**Task description:**
Output each record below exactly, leaving any picture out of the copy.

**Provided records:**
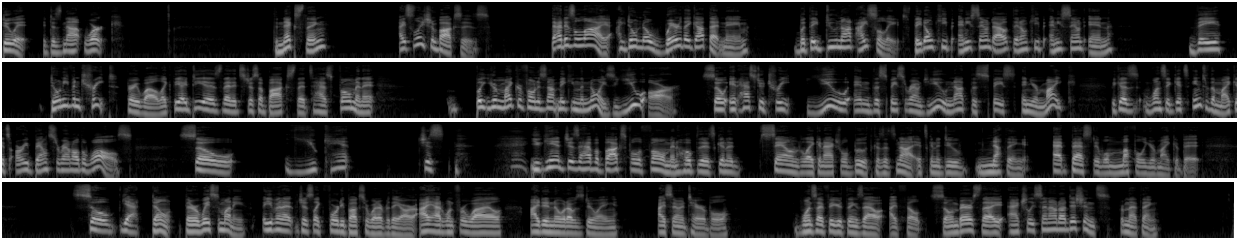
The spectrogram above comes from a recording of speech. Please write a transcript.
do it. It does not work. The next thing isolation boxes. That is a lie. I don't know where they got that name but they do not isolate. They don't keep any sound out, they don't keep any sound in. They don't even treat very well. Like the idea is that it's just a box that has foam in it, but your microphone is not making the noise. You are. So it has to treat you and the space around you, not the space in your mic, because once it gets into the mic, it's already bounced around all the walls. So you can't just you can't just have a box full of foam and hope that it's going to sound like an actual booth because it's not. It's going to do nothing. At best, it will muffle your mic a bit. So, yeah, don't. They're a waste of money. Even at just like 40 bucks or whatever they are. I had one for a while. I didn't know what I was doing. I sounded terrible. Once I figured things out, I felt so embarrassed that I actually sent out auditions from that thing.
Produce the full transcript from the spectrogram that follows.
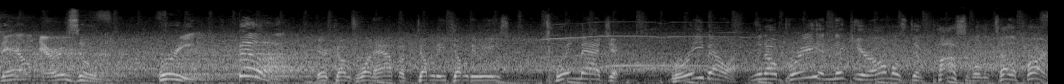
Scottsdale, Arizona, Brie Bella. Here comes one half of WWE's Twin Magic, Brie Bella. You know, Brie and Nikki are almost impossible to tell apart,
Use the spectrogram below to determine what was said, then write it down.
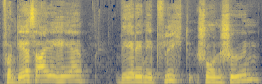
Von der Seite her wäre eine Pflicht schon schön.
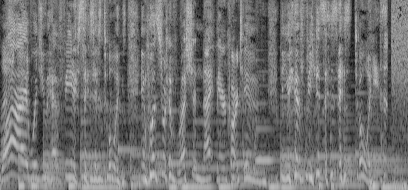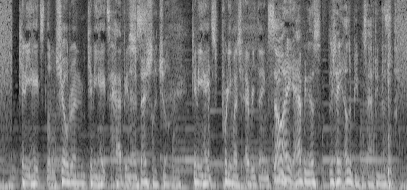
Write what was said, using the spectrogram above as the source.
Why would you have fetuses as toys? In what sort of Russian nightmare cartoon do you have fetuses as toys? Kenny hates little children. Kenny hates happiness. Especially children. Kenny hates pretty much everything. So I don't hate happiness. I just hate other people's happiness.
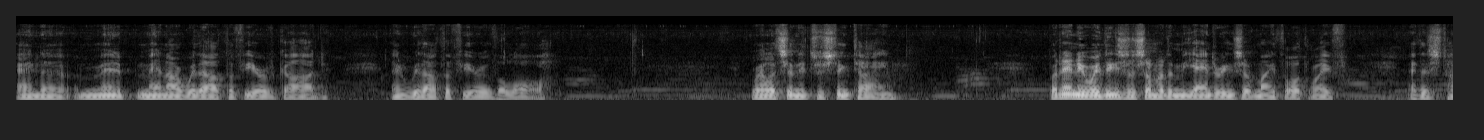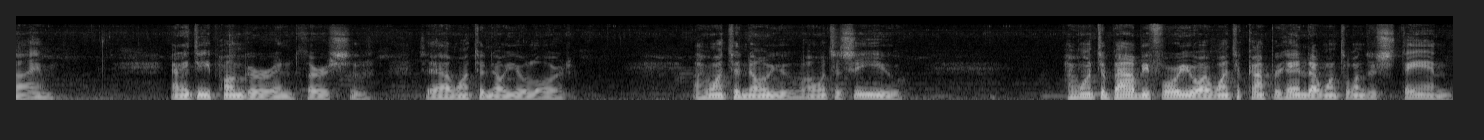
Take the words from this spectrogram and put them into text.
and uh, men, men are without the fear of God and without the fear of the law? Well, it's an interesting time. But anyway, these are some of the meanderings of my thought life at this time and a deep hunger and thirst. And Say, I want to know you, Lord. I want to know you. I want to see you. I want to bow before you. I want to comprehend. I want to understand.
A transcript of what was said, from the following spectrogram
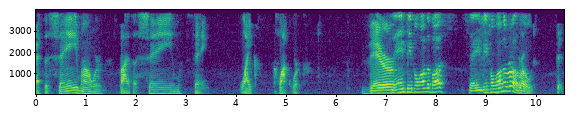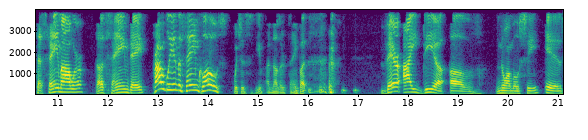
at the same hour buy the same thing, like clockwork. They're same people on the bus, same people on the road. Road, the same hour, the same day, probably in the same clothes, which is another thing. But their idea of normalcy is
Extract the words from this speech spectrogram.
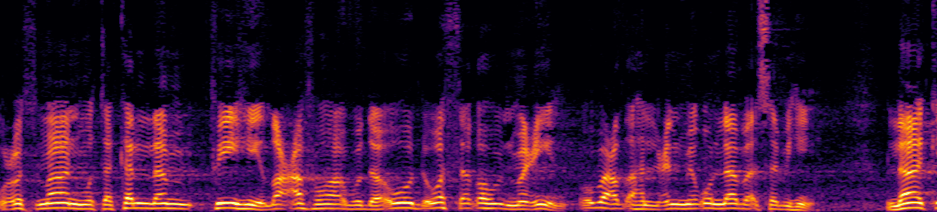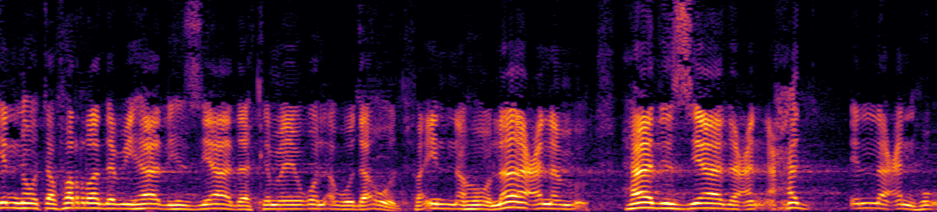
وعثمان متكلم فيه ضعفه أبو داود ووثقه المعين وبعض أهل العلم يقول لا بأس به. لكنه تفرد بهذه الزيادة كما يقول أبو داود فإنه لا أعلم هذه الزيادة عن أحد إلا عنه.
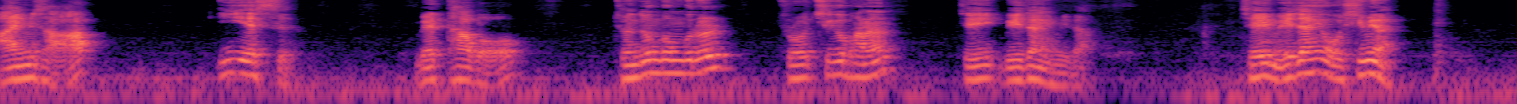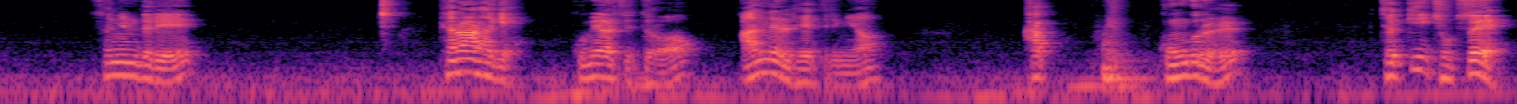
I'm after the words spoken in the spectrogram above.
아임사, ES, 메타보, 전동공구를 주로 취급하는 제 매장입니다. 제 매장에 오시면 손님들이 편안하게 구매할 수 있도록 안내를 해드리며 각 공구를 적기족소에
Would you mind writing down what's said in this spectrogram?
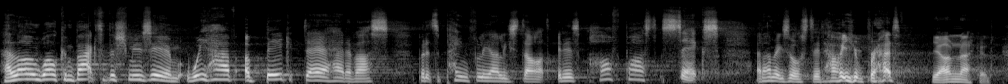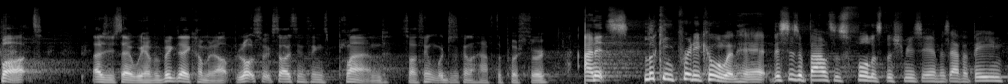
Hello and welcome back to the Shmuseum. We have a big day ahead of us, but it's a painfully early start. It is half past six and I'm exhausted. How are you, Brad? Yeah, I'm knackered. But as you say, we have a big day coming up, lots of exciting things planned. So I think we're just going to have to push through. And it's looking pretty cool in here. This is about as full as the Shmuseum has ever been.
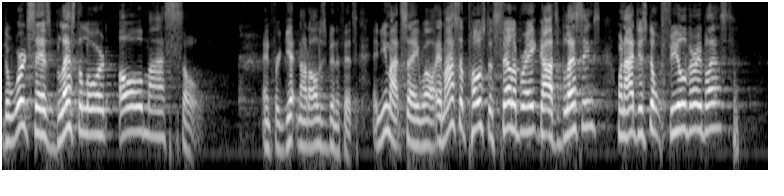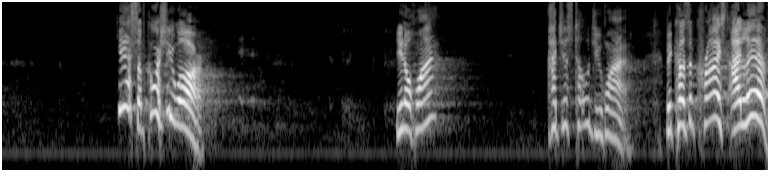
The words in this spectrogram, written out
The word says, Bless the Lord, O my soul, and forget not all his benefits. And you might say, Well, am I supposed to celebrate God's blessings when I just don't feel very blessed? Yes, of course you are. You know why? I just told you why. Because of Christ, I live.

**Final answer:**
The spectrogram above comes from a recording of speech. Please write a transcript.
do it. It does not work. The next thing isolation boxes. That is a lie. I don't know where they got that name but they do not isolate. They don't keep any sound out, they don't keep any sound in. They don't even treat very well. Like the idea is that it's just a box that has foam in it, but your microphone is not making the noise. You are. So it has to treat you and the space around you, not the space in your mic, because once it gets into the mic, it's already bounced around all the walls. So you can't just you can't just have a box full of foam and hope that it's going to sound like an actual booth because it's not. It's going to do nothing. At best, it will muffle your mic a bit. So, yeah, don't. They're a waste of money. Even at just like 40 bucks or whatever they are. I had one for a while. I didn't know what I was doing. I sounded terrible. Once I figured things out, I felt so embarrassed that I actually sent out auditions from that thing.
Produce the full transcript from the spectrogram that follows.
Scottsdale, Arizona, Brie Bella. Here comes one half of WWE's Twin Magic, Brie Bella. You know, Brie and Nikki are almost impossible to tell apart,
Use the spectrogram below to determine what was said, then write it down.
Von der Seite her wäre eine Pflicht schon schön.
Write what was said, using the spectrogram above as the source.
Why would you have fetuses as toys? In what sort of Russian nightmare cartoon do you have fetuses as toys? Kenny hates little children. Kenny hates happiness. Especially children. Kenny hates pretty much everything. So I don't hate happiness. I just hate other people's happiness.
Take the words from this spectrogram and put them into text.
and uh, men, men are without the fear of God and without the fear of the law? Well, it's an interesting time. But anyway, these are some of the meanderings of my thought life at this time and a deep hunger and thirst. And Say, I want to know you, Lord. I want to know you. I want to see you. I want to bow before you. I want to comprehend. I want to understand.
A transcript of what was said, from the following spectrogram
at the same hour buy the same thing, like clockwork. They're same people on the bus, same people on the road. Road, the same hour, the same day, probably in the same clothes, which is another thing. But their idea of normalcy is
Extract the words from this speech spectrogram.
وعثمان متكلم فيه ضعفه أبو داود ووثقه المعين وبعض أهل العلم يقول لا بأس به. لكنه تفرد بهذه الزيادة كما يقول أبو داود فإنه لا أعلم هذه الزيادة عن أحد إلا عنه.
I'm after the words spoken in the spectrogram above.
아임사, ES, 메타보, 전동공구를 주로 취급하는 제 매장입니다. 제 매장에 오시면 손님들이 편안하게 구매할 수 있도록 안내를 해드리며 각 공구를 적기족소에
Would you mind writing down what's said in this spectrogram?
Hello and welcome back to the Shmuseum. We have a big day ahead of us, but it's a painfully early start. It is half past six and I'm exhausted. How are you, Brad? Yeah, I'm knackered. But as you say, we have a big day coming up, lots of exciting things planned. So I think we're just going to have to push through. And it's looking pretty cool in here. This is about as full as the Shmuseum has ever been.
The words in this spectrogram, written out
The word says, Bless the Lord, O my soul, and forget not all his benefits. And you might say, Well, am I supposed to celebrate God's blessings when I just don't feel very blessed? Yes, of course you are. You know why? I just told you why. Because of Christ, I live.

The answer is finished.